Picking up from the comments to my previous post about The Voice that is Great Within Us:
If we start in 1914, we lose Eliz. Bishop, who was born in 1911, as well as Chas. Olson (1910) and Th. Roethke (1908). Then there were a bunch of American poets born in 1923 - 1926 who have always seemed to me to form a generational group: W.S. Merwin, Donald Justice, James Dickey, Anthony Hecht, Denise Levertov, Kenneth Koch, Jack Spicer, A.R. Ammons, Robert Bly, Robert Creeley, Allen Ginsberg, Frank O'Hara, David Wagoner, then 1n 1927, John Ashbery. It's remarkable how many of those were born in 1926 alone.

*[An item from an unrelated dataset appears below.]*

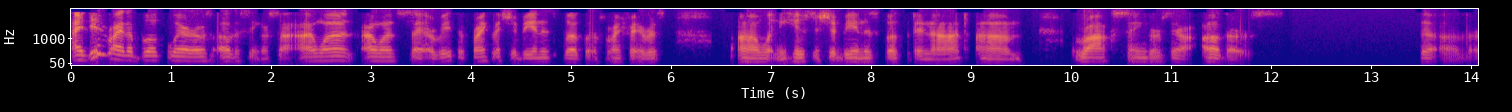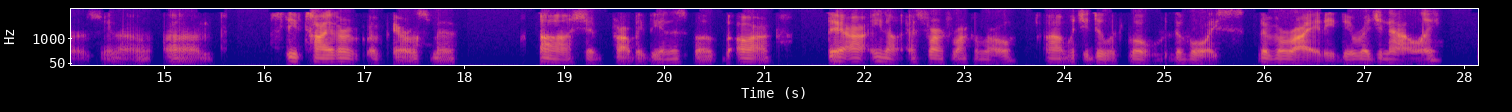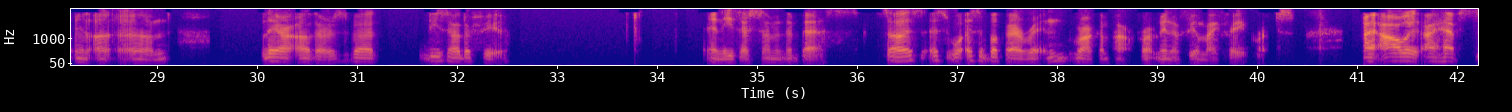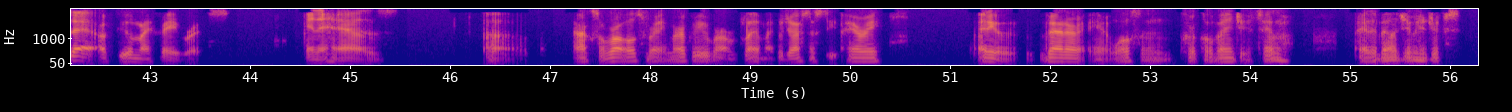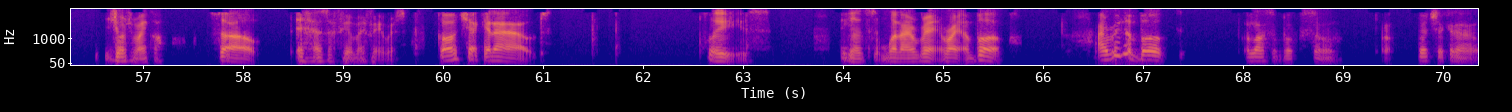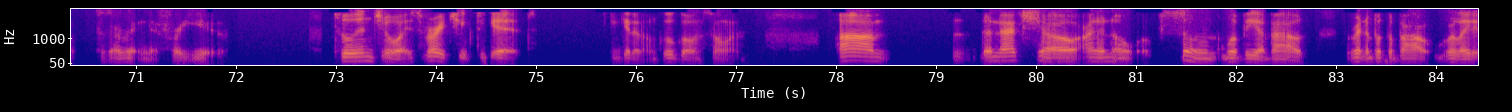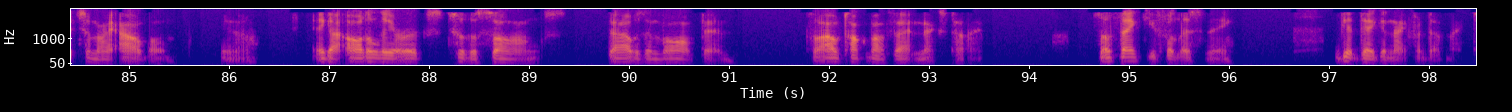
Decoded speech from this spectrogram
I did write a book where there was other singers. So I want I want to say Aretha Franklin should be in this book. One of my favorites. Uh, Whitney Houston should be in this book, but they're not. Um, rock singers, there are others. There are others, you know. Um, Steve Tyler of Aerosmith uh, should probably be in this book. Or there are, you know, as far as rock and roll, uh, what you do with well, the voice, the variety, the originality, and uh, um, there are others, but these are the few, and these are some of the best. So it's it's, it's a book I've written, rock and pop from, and a few of my favorites. I always I have said a few of my favorites, and it has uh, Axl Rose, Freddie Mercury, Robert Plant, Michael Jackson, Steve Perry, Eddie Vedder, Ann Wilson, Kurt Cobain, James Taylor, Eddie Bell, Jimi Hendrix, George Michael. So it has a few of my favorites. Go check it out, please, because when I read, write a book, I read a book, a lots of books, so go check it out because I've written it for you to enjoy. It's very cheap to get. You can get it on Google and so on. Um, the next show, I don't know, soon will be about written a book about related to my album. You know, it got all the lyrics to the songs that I was involved in. So I'll talk about that next time. So thank you for listening. Good day, good night for Dove Night.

So, many anthologies of modern American poetry begin with Whitman and Dickinson as founding figures, and go on from there. Anthologies of Contemporary American poetry often begin with Pound, Williams, and Eliot, the generation that we'd be cutting off in favor of some new beginning. What would that beginning look like? Lowell and Bishop, even though Bishop comes too early?
The first poet in the Carruth anthology to be born in 1914 is John Berryman, perhaps not an exemplary founding figure, but an interesting one. David Ignatow, Weldon Kees, William Stafford, and Randall Jarrell, are also born in 1914. I lay out all these names and dates in order to discover whetehr there might be some generational logic that would allow us to begin our anthology less arbitrarily than merely picking a date. I'd be inclined to go back and pick up Olson, Bishop and Roethke myself, but I'd be interested to hear what others might do with this chronology.